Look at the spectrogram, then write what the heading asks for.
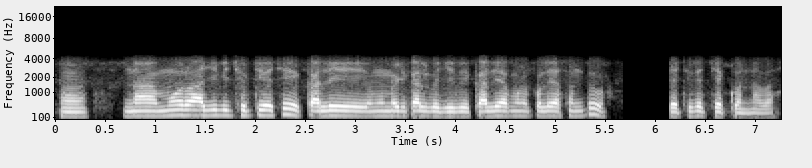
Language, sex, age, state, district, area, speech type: Odia, male, 18-30, Odisha, Subarnapur, urban, conversation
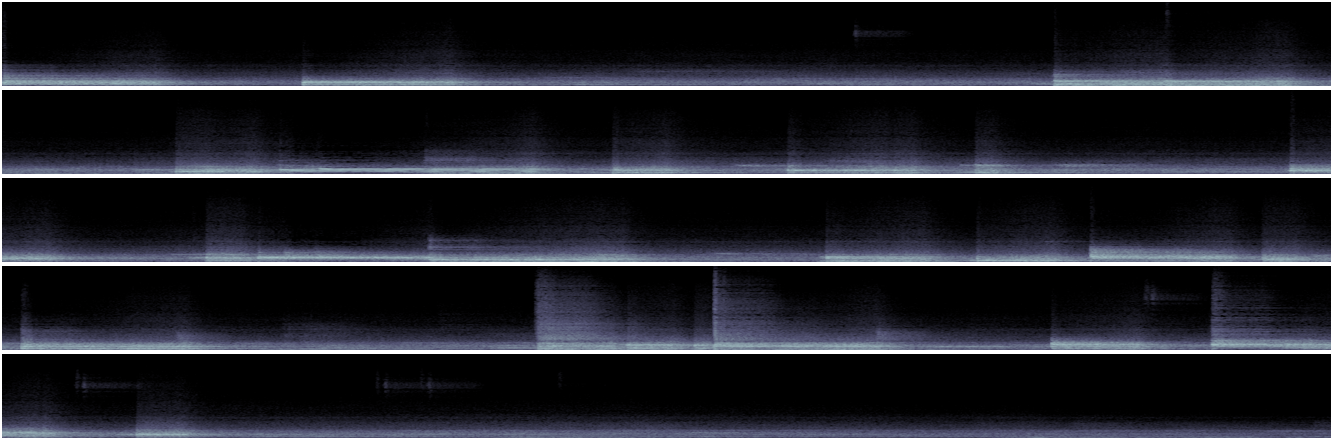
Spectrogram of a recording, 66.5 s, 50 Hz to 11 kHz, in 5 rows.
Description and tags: Spooky Ambient
A one minute sample that can be used as an ambient backround sound. A lot of hits, noise and a some other sounds.
I made this sample in Fl Studio 12.
Was recorded with "HD webcam C310".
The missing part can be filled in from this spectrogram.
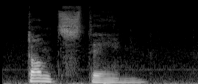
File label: "tandsteen", Dutch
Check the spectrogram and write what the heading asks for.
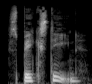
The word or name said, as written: spæksten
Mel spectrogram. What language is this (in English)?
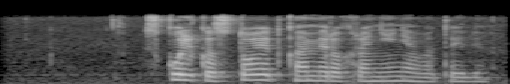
Russian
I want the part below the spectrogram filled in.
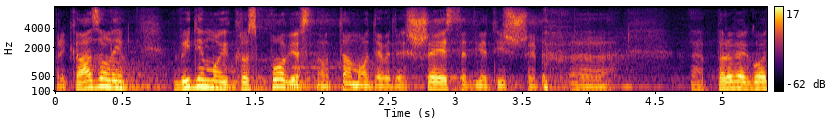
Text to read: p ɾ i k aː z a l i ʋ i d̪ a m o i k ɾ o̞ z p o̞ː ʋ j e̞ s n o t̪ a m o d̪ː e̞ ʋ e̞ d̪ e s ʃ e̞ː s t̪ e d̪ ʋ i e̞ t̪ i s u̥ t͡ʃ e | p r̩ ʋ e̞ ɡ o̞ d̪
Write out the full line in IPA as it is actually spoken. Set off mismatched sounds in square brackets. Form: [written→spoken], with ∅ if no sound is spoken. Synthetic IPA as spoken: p ɾ i k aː z a l i ʋ i d̪ [a→i] m o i k ɾ o̞ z p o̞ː ʋ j e̞ s n o t̪ a m o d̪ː e̞ ʋ e̞ d̪ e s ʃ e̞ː s t̪ e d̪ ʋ i e̞ t̪ i s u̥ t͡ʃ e | p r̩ ʋ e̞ ɡ o̞ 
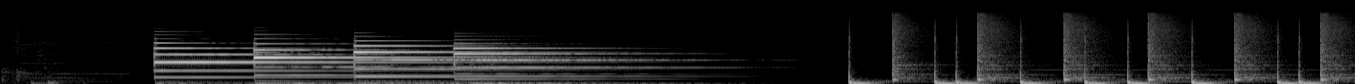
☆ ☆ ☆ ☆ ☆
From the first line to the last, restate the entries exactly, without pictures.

*The answer*:
Look at the spectrogram, then write what the heading asks for.
Language, sex, age, state, district, area, speech type: Odia, male, 18-30, Odisha, Subarnapur, urban, conversation
Spectrogram of a recording, 66.5 s, 50 Hz to 11 kHz, in 5 rows.
Description and tags: Spooky Ambient
A one minute sample that can be used as an ambient backround sound. A lot of hits, noise and a some other sounds.
I made this sample in Fl Studio 12.
Was recorded with "HD webcam C310".
The missing part can be filled in from this spectrogram.
File label: "tandsteen", Dutch
Check the spectrogram and write what the heading asks for.
The word or name said, as written: spæksten
Mel spectrogram. What language is this (in English)?
Russian
I want the part below the spectrogram filled in.
Text to read: p ɾ i k aː z a l i ʋ i d̪ a m o i k ɾ o̞ z p o̞ː ʋ j e̞ s n o t̪ a m o d̪ː e̞ ʋ e̞ d̪ e s ʃ e̞ː s t̪ e d̪ ʋ i e̞ t̪ i s u̥ t͡ʃ e | p r̩ ʋ e̞ ɡ o̞ d̪
Write out the full line in IPA as it is actually spoken. Set off mismatched sounds in square brackets. Form: [written→spoken], with ∅ if no sound is spoken. Synthetic IPA as spoken: p ɾ i k aː z a l i ʋ i d̪ [a→i] m o i k ɾ o̞ z p o̞ː ʋ j e̞ s n o t̪ a m o d̪ː e̞ ʋ e̞ d̪ e s ʃ e̞ː s t̪ e d̪ ʋ i e̞ t̪ i s u̥ t͡ʃ e | p r̩ ʋ e̞ ɡ o̞ 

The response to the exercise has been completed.